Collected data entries
__________________________________________________

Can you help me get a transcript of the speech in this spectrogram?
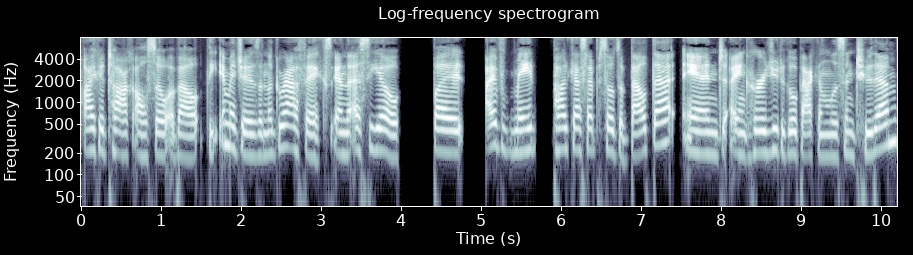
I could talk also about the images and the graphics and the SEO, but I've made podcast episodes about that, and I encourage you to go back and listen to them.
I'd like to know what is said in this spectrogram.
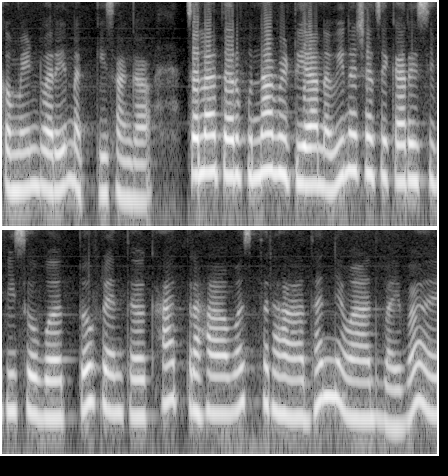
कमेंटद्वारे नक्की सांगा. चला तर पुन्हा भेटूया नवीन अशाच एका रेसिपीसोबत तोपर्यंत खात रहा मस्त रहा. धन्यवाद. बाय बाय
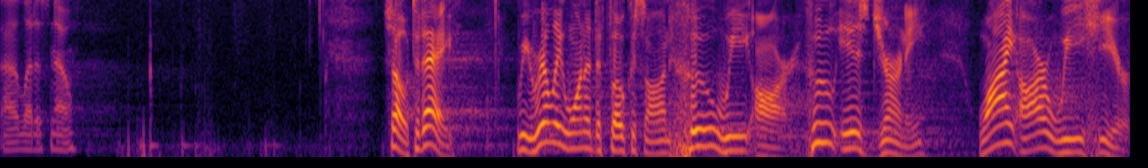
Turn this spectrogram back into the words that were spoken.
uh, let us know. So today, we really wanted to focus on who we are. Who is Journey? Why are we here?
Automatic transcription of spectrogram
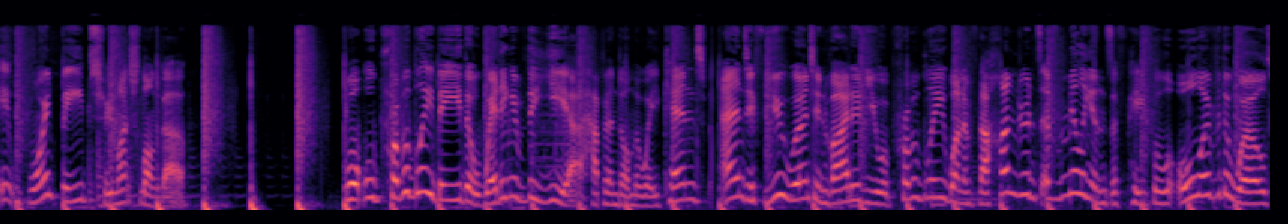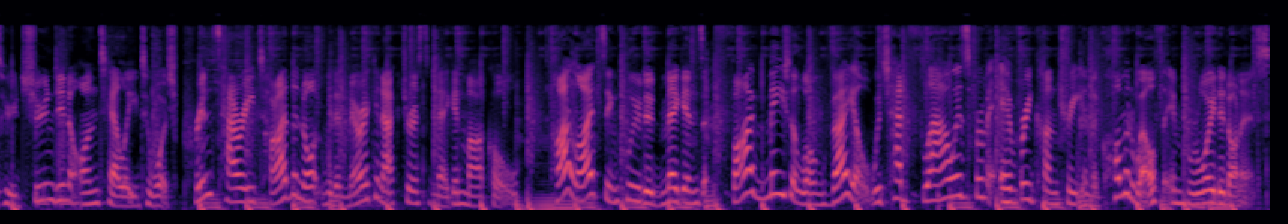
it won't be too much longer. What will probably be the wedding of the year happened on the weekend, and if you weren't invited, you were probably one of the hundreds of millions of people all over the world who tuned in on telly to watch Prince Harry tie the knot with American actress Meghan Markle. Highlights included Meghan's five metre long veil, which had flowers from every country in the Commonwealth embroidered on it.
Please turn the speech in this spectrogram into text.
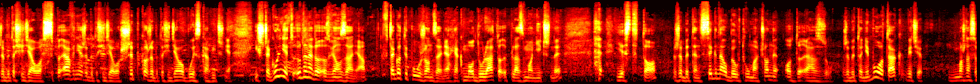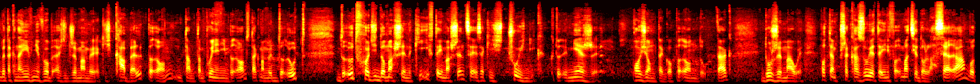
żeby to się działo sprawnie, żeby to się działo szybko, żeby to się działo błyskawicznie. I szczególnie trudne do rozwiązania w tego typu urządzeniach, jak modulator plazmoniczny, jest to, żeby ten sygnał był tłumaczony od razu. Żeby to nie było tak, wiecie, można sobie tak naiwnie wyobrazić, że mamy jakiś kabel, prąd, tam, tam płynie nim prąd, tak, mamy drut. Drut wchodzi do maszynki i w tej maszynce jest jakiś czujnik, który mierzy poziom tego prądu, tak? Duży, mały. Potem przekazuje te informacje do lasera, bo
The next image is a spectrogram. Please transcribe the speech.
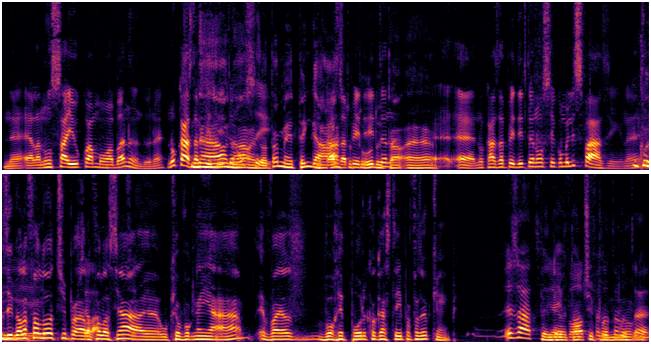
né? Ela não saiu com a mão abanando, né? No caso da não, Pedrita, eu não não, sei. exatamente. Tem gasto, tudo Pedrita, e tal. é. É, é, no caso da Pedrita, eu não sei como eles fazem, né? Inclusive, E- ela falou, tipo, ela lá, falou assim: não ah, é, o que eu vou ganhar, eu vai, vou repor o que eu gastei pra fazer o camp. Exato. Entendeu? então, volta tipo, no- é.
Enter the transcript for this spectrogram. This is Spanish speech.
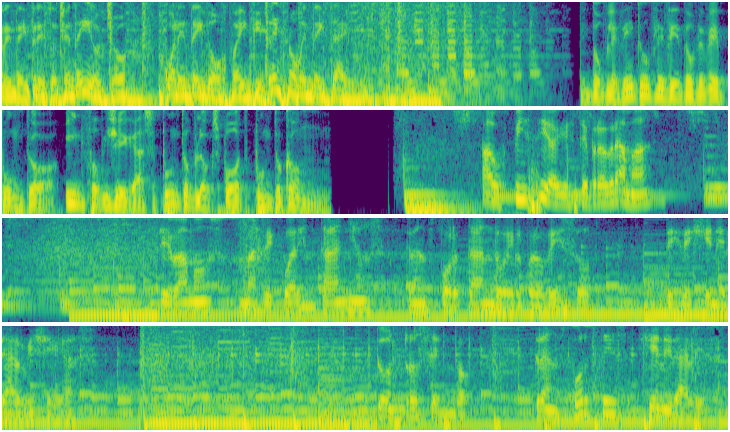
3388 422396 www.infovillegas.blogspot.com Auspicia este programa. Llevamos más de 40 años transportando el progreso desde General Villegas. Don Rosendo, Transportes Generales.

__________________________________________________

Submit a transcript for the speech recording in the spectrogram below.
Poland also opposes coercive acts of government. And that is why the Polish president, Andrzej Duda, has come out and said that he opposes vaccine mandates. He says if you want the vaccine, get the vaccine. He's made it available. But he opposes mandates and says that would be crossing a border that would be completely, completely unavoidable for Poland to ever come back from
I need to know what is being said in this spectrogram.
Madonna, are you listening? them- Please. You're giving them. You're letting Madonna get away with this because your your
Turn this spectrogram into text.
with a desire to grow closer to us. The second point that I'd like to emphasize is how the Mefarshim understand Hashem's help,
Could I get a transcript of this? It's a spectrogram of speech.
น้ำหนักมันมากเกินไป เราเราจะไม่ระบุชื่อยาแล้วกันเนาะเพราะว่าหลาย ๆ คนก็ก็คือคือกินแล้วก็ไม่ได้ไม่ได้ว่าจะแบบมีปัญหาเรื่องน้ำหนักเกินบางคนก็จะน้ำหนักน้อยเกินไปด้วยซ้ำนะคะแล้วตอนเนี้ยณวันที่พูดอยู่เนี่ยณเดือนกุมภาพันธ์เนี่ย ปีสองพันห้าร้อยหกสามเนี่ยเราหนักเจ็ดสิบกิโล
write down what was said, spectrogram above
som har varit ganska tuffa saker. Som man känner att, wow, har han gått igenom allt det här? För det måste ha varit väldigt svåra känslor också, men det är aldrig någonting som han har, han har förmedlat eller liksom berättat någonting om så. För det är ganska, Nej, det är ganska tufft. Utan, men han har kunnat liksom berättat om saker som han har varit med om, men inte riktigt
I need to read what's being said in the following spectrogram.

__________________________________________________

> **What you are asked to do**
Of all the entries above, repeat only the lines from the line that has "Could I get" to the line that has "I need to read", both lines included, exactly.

> **Expected answer**
Could I get a transcript of this? It's a spectrogram of speech.
น้ำหนักมันมากเกินไป เราเราจะไม่ระบุชื่อยาแล้วกันเนาะเพราะว่าหลาย ๆ คนก็ก็คือคือกินแล้วก็ไม่ได้ไม่ได้ว่าจะแบบมีปัญหาเรื่องน้ำหนักเกินบางคนก็จะน้ำหนักน้อยเกินไปด้วยซ้ำนะคะแล้วตอนเนี้ยณวันที่พูดอยู่เนี่ยณเดือนกุมภาพันธ์เนี่ย ปีสองพันห้าร้อยหกสามเนี่ยเราหนักเจ็ดสิบกิโล
write down what was said, spectrogram above
som har varit ganska tuffa saker. Som man känner att, wow, har han gått igenom allt det här? För det måste ha varit väldigt svåra känslor också, men det är aldrig någonting som han har, han har förmedlat eller liksom berättat någonting om så. För det är ganska, Nej, det är ganska tufft. Utan, men han har kunnat liksom berättat om saker som han har varit med om, men inte riktigt
I need to read what's being said in the following spectrogram.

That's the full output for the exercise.